### Excerpted records ###

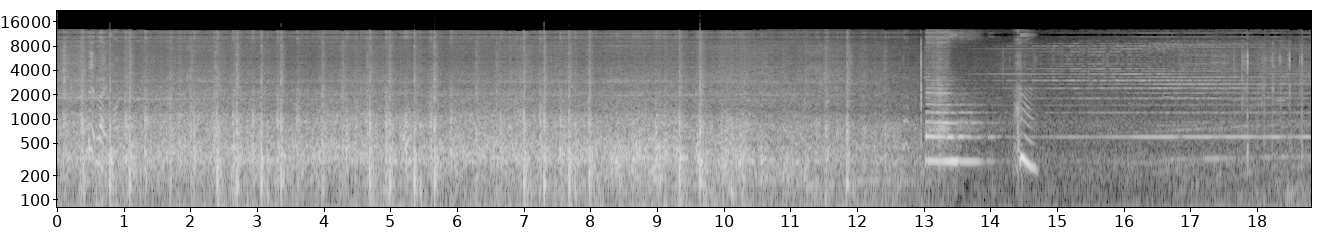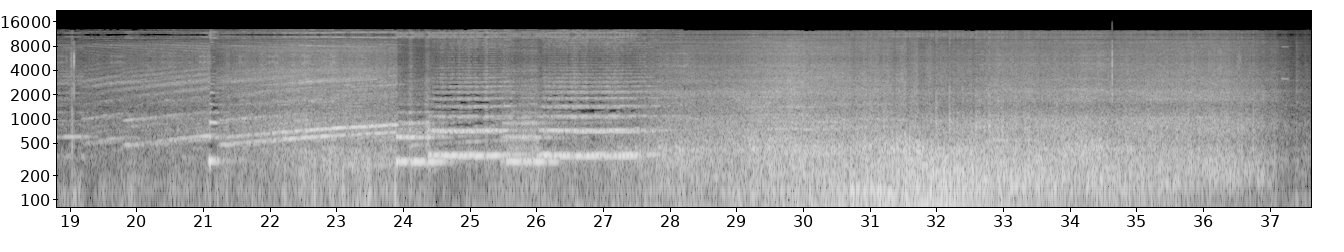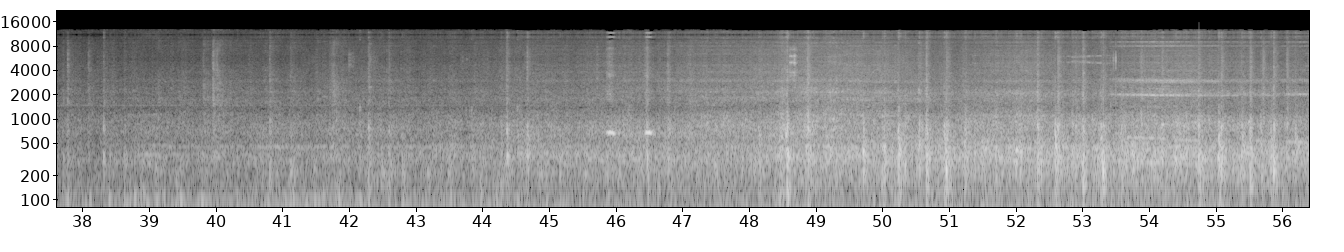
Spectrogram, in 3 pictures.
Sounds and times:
Railroad car, train wagon: 0.0s - 56.4s
Train whistle: 12.9s - 28.2s, 45.8s - 46.8s, 53.4s - 56.4s.

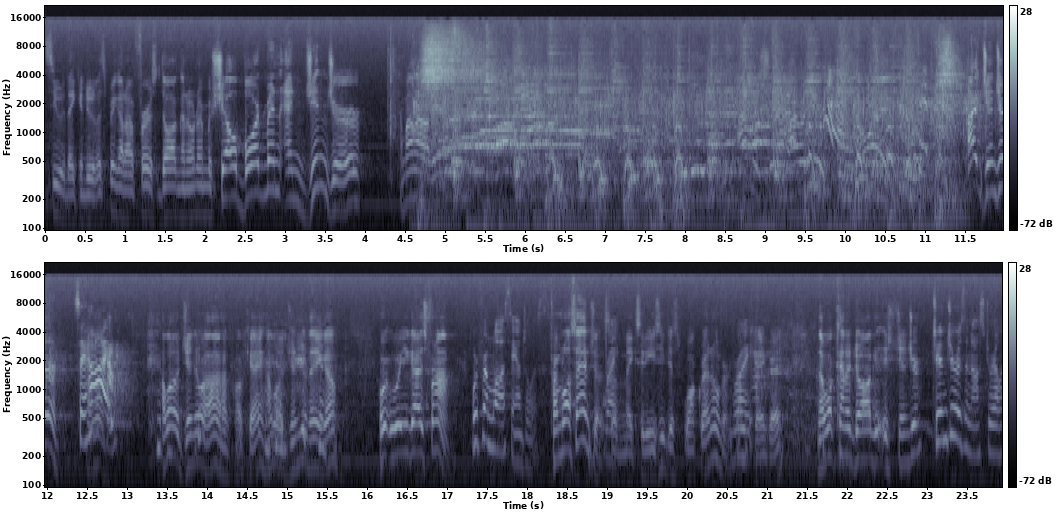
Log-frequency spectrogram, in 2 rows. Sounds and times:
Music: 4.6s - 11.6s.

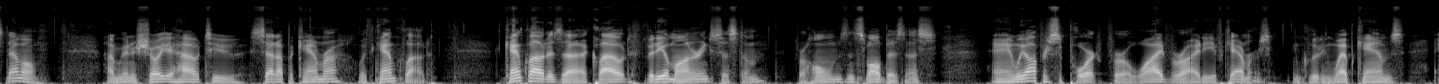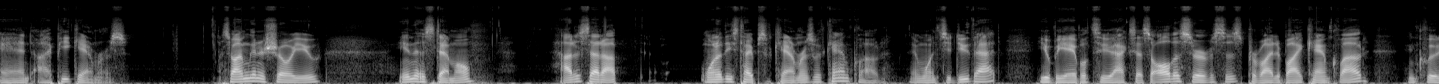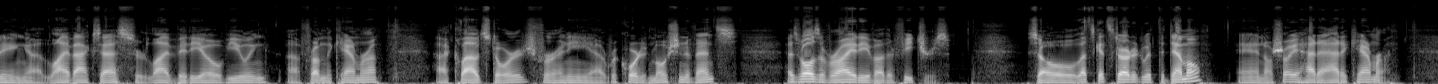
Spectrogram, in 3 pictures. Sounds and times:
Speech: 0.0s - 4.4s, 5.0s - 15.7s, 16.5s - 17.6s, 18.4s - 19.3s, 20.0s - 38.3s, 39.0s - 42.8s.

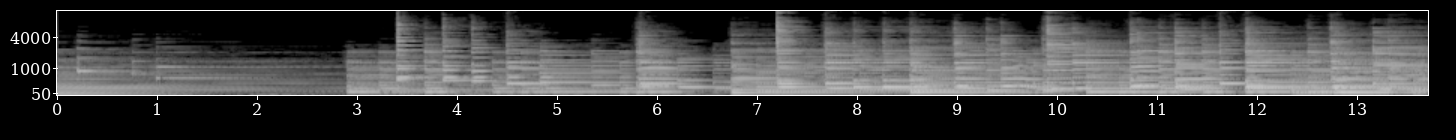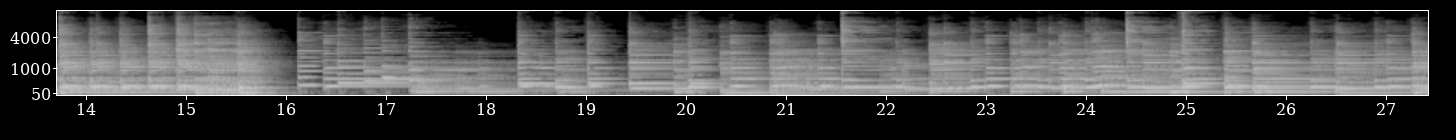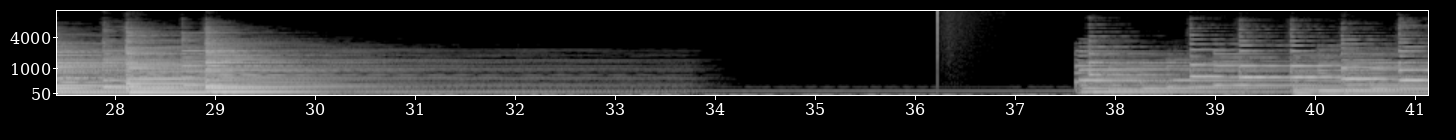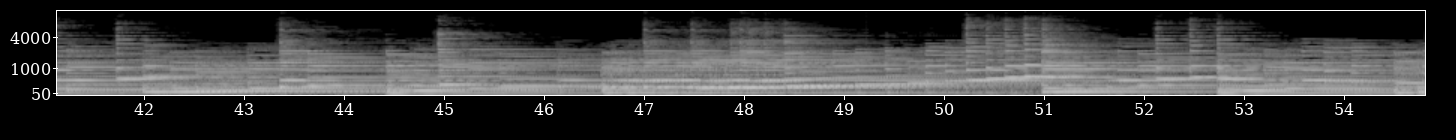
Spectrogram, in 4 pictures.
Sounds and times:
Electric piano: 0.0s - 33.8s, 37.6s - 54.8s.

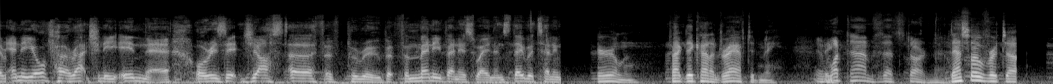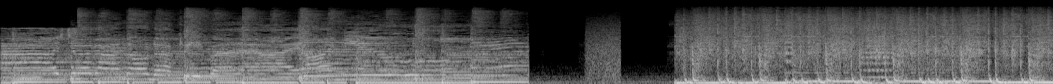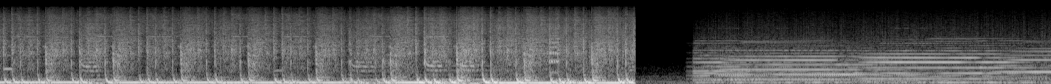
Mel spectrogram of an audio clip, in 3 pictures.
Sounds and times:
Music: 10.5s - 15.8s, 17.3s - 31.5s.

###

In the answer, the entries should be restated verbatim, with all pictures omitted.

Spectrogram, in 3 pictures.
Sounds and times:
Railroad car, train wagon: 0.0s - 56.4s
Train whistle: 12.9s - 28.2s, 45.8s - 46.8s, 53.4s - 56.4s.

Log-frequency spectrogram, in 2 rows. Sounds and times:
Music: 4.6s - 11.6s.

Spectrogram, in 3 pictures. Sounds and times:
Speech: 0.0s - 4.4s, 5.0s - 15.7s, 16.5s - 17.6s, 18.4s - 19.3s, 20.0s - 38.3s, 39.0s - 42.8s.

Spectrogram, in 4 pictures.
Sounds and times:
Electric piano: 0.0s - 33.8s, 37.6s - 54.8s.

Mel spectrogram of an audio clip, in 3 pictures.
Sounds and times:
Music: 10.5s - 15.8s, 17.3s - 31.5s.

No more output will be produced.